__Exercise requirements__
When you reach the line in the data below that contains "Mel spectrogram, levels from −93 to 5 dBFS.", please start repeating lines exactly, and stop after the line that contains "Mel spectrogram, 25.0", repeating nothing else.

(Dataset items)
┌──

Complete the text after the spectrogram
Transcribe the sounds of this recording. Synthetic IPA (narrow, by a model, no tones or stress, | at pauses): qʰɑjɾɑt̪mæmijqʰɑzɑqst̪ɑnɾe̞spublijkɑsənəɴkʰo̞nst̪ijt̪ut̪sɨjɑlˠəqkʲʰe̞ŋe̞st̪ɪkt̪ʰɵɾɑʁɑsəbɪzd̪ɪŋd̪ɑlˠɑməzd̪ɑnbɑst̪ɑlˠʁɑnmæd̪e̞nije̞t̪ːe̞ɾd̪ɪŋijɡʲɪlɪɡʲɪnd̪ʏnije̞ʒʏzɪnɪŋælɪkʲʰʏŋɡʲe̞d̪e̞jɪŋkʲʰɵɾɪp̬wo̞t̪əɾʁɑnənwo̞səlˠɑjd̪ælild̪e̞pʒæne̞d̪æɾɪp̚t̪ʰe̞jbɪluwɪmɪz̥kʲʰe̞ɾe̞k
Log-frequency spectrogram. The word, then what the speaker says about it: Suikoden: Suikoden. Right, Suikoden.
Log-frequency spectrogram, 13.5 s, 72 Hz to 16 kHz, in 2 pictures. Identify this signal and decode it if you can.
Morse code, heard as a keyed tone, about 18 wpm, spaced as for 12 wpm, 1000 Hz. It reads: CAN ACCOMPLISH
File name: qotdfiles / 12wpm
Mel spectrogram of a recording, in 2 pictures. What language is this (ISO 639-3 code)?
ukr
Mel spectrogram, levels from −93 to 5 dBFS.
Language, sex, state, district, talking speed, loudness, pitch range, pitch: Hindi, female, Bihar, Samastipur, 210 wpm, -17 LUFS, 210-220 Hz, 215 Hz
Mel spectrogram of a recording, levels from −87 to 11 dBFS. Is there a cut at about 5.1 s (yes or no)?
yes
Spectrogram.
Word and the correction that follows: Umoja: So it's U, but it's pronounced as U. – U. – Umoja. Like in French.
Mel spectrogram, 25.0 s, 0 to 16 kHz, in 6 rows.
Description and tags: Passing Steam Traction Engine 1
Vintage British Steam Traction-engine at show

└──

__Solution__
Mel spectrogram, levels from −93 to 5 dBFS.
Language, sex, state, district, talking speed, loudness, pitch range, pitch: Hindi, female, Bihar, Samastipur, 210 wpm, -17 LUFS, 210-220 Hz, 215 Hz
Mel spectrogram of a recording, levels from −87 to 11 dBFS. Is there a cut at about 5.1 s (yes or no)?
yes
Spectrogram.
Word and the correction that follows: Umoja: So it's U, but it's pronounced as U. – U. – Umoja. Like in French.
Mel spectrogram, 25.0 s, 0 to 16 kHz, in 6 rows.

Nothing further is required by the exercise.